Filed under: NYC Gifted and Talented Program | Tags: citywide gifted talented, common core test, common core test results, nyc common core standards
Well, in case you haven’t heard the NYC common core test results are in! The common core standards aren’t associated with the gifted and talented testing but are required for all students from 3rd grade through high school. These are the new standards that are being implemented by 43 states across the US within the next 2 years. New York State was one of the first to implement the common core test this past school year and the results are in! According to a DNA Info article it looks like the citywide G&T programs scores are some of the highest in New York City which shouldn’t be a surprise since 100% of the students who attend citywide programs are in the gifted and talented and not integrated within a general ed school like most of the district programs within the city. According to DNA Info:

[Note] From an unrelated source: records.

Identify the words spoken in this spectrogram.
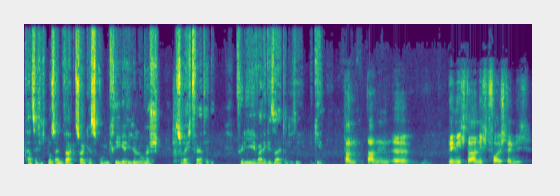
tatsächlich bloß ein Werkzeug ist, um Kriege ideologisch zu rechtfertigen für die jeweilige Seite, die sie begehen. Dann, dann äh, bin ich da nicht vollständig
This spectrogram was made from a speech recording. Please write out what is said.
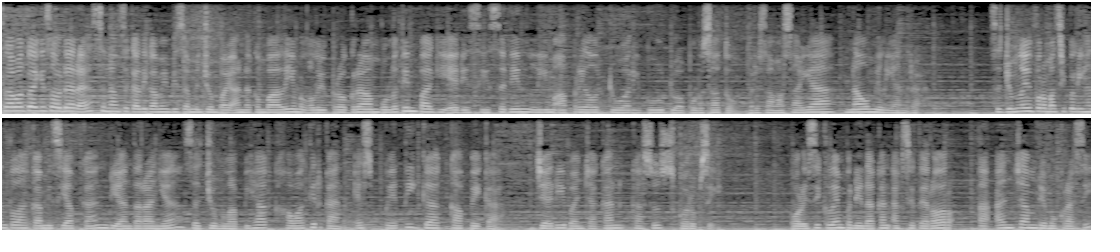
Selamat pagi saudara, senang sekali kami bisa menjumpai Anda kembali melalui program Buletin Pagi edisi Senin 5 April 2021 bersama saya Naomi Liandra. Sejumlah informasi pilihan telah kami siapkan, di antaranya sejumlah pihak khawatirkan SP3 KPK jadi bancakan kasus korupsi. Polisi klaim penindakan aksi teror tak ancam demokrasi,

- NEST+M on the Lower East Side took the No. 1 spot, with 99 percent garnering pass grades of 3 or 4 on the ELA, moving it up from the No. 5 spot last year.
- The Anderson School on the Upper West Side was No. 2 (down from No.1),
- TAG Young Scholars in East Harlem ranked No. 4 (up from No. 9),
- Number 6 was the Brooklyn School of Inquiry in Bensonhurst.
- The Upper East Side’s Lower Lab School, which ranked No. 3 (the same as last year), is a G&T school with priority given to students in District 2 and is the only district wide program with 100% gifted and talented student population.
- Bayside’s P.S. 188, a Queens neighborhood school with a G&T program, came in at No. 5.
DNA Info has a great interactive map you can search your local elementary school to see how it performed on the new common core standards test! Keep in mind, this was the first year for common core test and the overall scores are lower than previous years due to the high difficulty level.